But those stories aren’t depicted as even remotely realistic. They’re all fantasy and pure fantasy. Published novels will have disclaimers at the beginning saying as much, and authors will often be well-versed in sex-positive or third-wave feminist philosophy. They will write things they would never engage in, but find fun to think about. They skip the consent as a matter of course. They skip over the negotiations and safe-words precisely because that gets in the way of the fantasy. And if the tedious email exchange shoved in the middle of the first 50 Shades novel is anything to go by, they principally skip over it because it’s boring-as-fuck.

50 Shades of Grey, in contrast to most other smut out there, presents itself as reasonably realistic. It’s set in the real world. It’s story is built safe in the meta-knowledge that BDSM is a thing. The characters partner up, negotiate and navigate their many real-world considerations of a BDSM relationship. They are actually depicted having those meta-rule discussions (via aforementioned tedious email exchange). Those rules aren’t explicitly thrown out for the sake of the fantasy.

And 50 Shade’s core problem is that it does this badly.

The characters negotiate limits badly. They navigate the relationship badly. They discuss safety badly.

No one is going to read a low-fantasy novel featuring slave girls and “try it out”, but 50 Shades can, and in fact does, inspire people to “try it out” precisely because of its depictions of a BDSM relationship as a reality. So while the novel and subsequent adaptation hasn’t explicitly presented itself as a guidebook and a how-to, its setting and style means it has the same responsibilities of one. And it fails miserably in that responsibility.
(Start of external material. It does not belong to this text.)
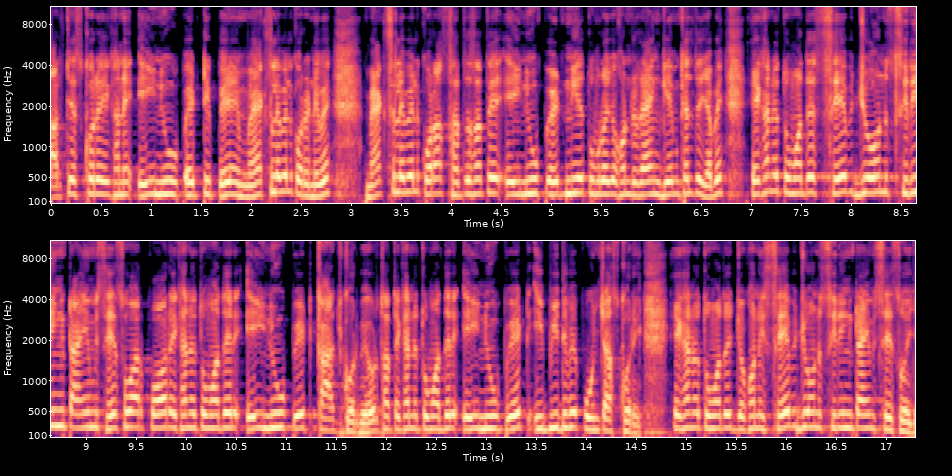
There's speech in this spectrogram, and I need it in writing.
পারচেস করে এখানে এই নিউ পেডটি ম্যাক্স লেভেল করে নেবে। ম্যাক্স লেভেল করার সাথে সাথে এই নিউ পেড নিয়ে তোমরা যখন র্যাঙ্ক গেম খেলতে যাবে, এখানে তোমাদের সেভ জোন সিরিং টাইম শেষ হওয়ার পর এখানে তোমাদের এই নিউ পেড কাজ করবে। অর্থাৎ এখানে তোমাদের এই নিউ পেড ইপি দেবে পঞ্চাশ করে। এখানে তোমাদের যখনই সেভ জোন সিরিং টাইম শেষ হয়ে যাবে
Far braver people than I (Cliff Pervocracy to name perhaps the most useful resource) have collected specific quotes with detailed commentary to back this up. But the conclusion is a simple one to state: the central submissive character doesn’t enjoy the situation, she agonises over not wanting to proceed, she is unsure – and not in a novel, curious way – and she sub-vocalises her conflict while the male lead is frequently unconcerned for her emotional and social well-being. This is average enough for some self-declared fantasy, but in such fantasy the meta-level of consent is deliberately and explicitly ignored. It’s ignored because it’s beside the point and gets in the way.

50 Shades could use that excuse, and join the ranks of countless fictions that do the same, but it doesn’t. It includes discussion of the meta-rules, but fails to do it in an informative or socially responsible way. And as such it is a disservice to the millions of people it may inspire.

Fantasy that has no mention of limits and no use for safe-words is fantasy. Fantasy that mentions limits and safe-words, yet has a character willingly ignore them and another that doesn’t fully understand them, depicts abuse. And that’s why, as smart, intelligent, rational sex-positivists, we’re pissed with it.

Anyway, the opinion piece that inspired this post does conclude with something I can agree with:

Getting aroused by what’s depicted in Fifty Shades doesn’t necessarily mean you harbor secret urges to abuse or be abused. At worst, it means you just happen to get turned on by some less-than-stellar writing.

Perhaps some brave soul should go to the cinema with a loudspeaker and give a real-time advice and commentary on the film. Because actually, the worst that can happen is that you’ll end up in A&E when it turns out you have absolutely no idea how to use cable ties like that.

Sunday School Environmentalism

For the two-and-a-half people who care, I recently added an entry to the RationalWiki quasi-official blog on Sunday School Environmentalism. Having spent a not-insignificant part of my university eduction doing environmental chemistry and studying impact metrics (even this extensive blog scratches the surface of that topic) it’s something I’m quite involved in.